In creating the connect2culture® program, CaringKind recognizes how invaluable arts and cultural programs are to helping people with dementia and their caregivers remain engaged with each other and with their environment. The program offers training to educators at cultural institutions who are interested in creating and leading multisensory gallery and art-making experiences for these populations. It also provides training for general museum staff to ensure a positive experience from every interaction. So, what does this mean for the program participants?
I was asked to train a group of museum educators to create a program for this audience in its permanent collection and special exhibitions. After the training, the educators had a better understanding of how to adjust their communication and manner to suit the needs and abilities of their program participants who were experiencing different stages of dementia. Most educators teaching in cultural institutions want to connect with the emotional, social, and physical abilities of the individuals in their program. Once that connection is made, the educator is able to build trust, even for a short period, in order to take the participants on a journey, using the collections and exhibitions to tell stories and inspire memories.
Seated in front of a work of art, the museum educator asks the group to take a few minutes to just look at it, perhaps to notice patterns, textures, colors, or materials. Allowing for a bit more time to take in the artwork, the educator circulates around the group, talking with some of the individuals, asking questions like, “What do you see?” confirming that, “yes, the green of the grass is bright." Caregivers also appreciate the time to look themselves, taking a moment to talk with the person they’re with about connections they're making. This unique social interaction isn’t a discussion about taking medication or wearing a jacket that isn't appropriate for the cold weather. It’s about something outside of their immediate situation, an experience they can discover together. They’re in a place where both of their voices matter and are appreciated.
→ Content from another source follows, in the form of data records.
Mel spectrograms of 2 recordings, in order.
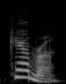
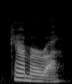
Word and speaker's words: camera: as three syllables interested camera two syllables I think that's much more common than camera has three try to pronounce it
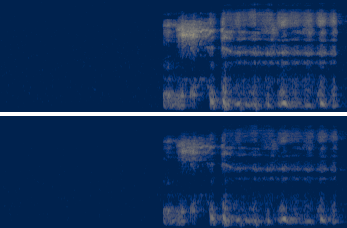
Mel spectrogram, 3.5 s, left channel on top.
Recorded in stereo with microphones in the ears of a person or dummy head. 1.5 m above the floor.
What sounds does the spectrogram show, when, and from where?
1.6 s laughter: 30° left (ahead or behind), 1.3 m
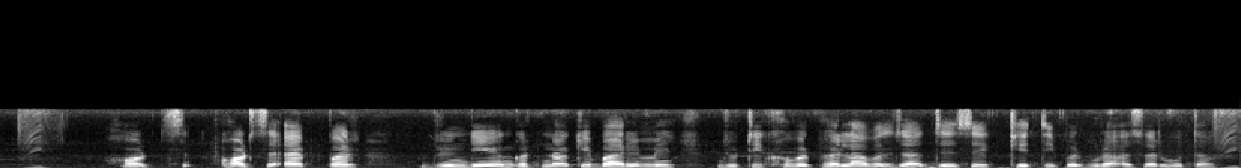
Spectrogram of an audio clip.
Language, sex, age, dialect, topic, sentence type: Bhojpuri, female, 25-30, Southern / Standard, agriculture, question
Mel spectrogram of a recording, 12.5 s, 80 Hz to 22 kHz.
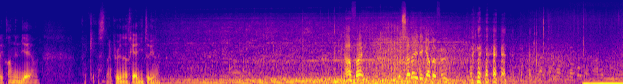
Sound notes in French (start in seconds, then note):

Beyond just looking and talking, these programs use multisensory experiences to encourage connections through art and other types of collections, opening doors to words and activities that may not have been accessed otherwise. Smelling spices kept in the ornate containers on display may remind someone about celebrating the Sabbath as a child with their family. Sliding a swatch of rich velvet in between their fingers while looking at a portrait of a person dressed in their fine velvet might remind a participant of wearing a favorite velvet holiday dress.
This is how the storytelling starts. Some botanic gardens, science, history, and art museums in the boroughs already have regularly scheduled programs that have been created in partnership with connect2culture. With the program’s training, museum educators learn how to create enjoyable, engaging, and nonjudgmental environments and programs for their participants. Connect2culture actively seeks and develops relationships with New York City cultural organizations and institutions to make sure residents in all five boroughs have access to this type of program. It supports these programs holistically and enthusiastically, from preparing the staff to welcome these visitors to helping to develop audiences in their communities.
In addition to my expertise in developing cultural programs for people with dementia and their caregivers, I can also bring CaringKind's resources and expertise to institution staff and program participants. Support of this program through your donation says that you believe in the value of cultural programs that strengthen the abilities of people with dementia, engaging them through special interests, and creating an opportunity for caregivers to become involved in creative and new experiences. Educators trained by CaringKind's connect2culture staff are invested in offering a high-quality, engaging, and enjoyable experience, capitalizing on their participants' abilities and their institution's collections.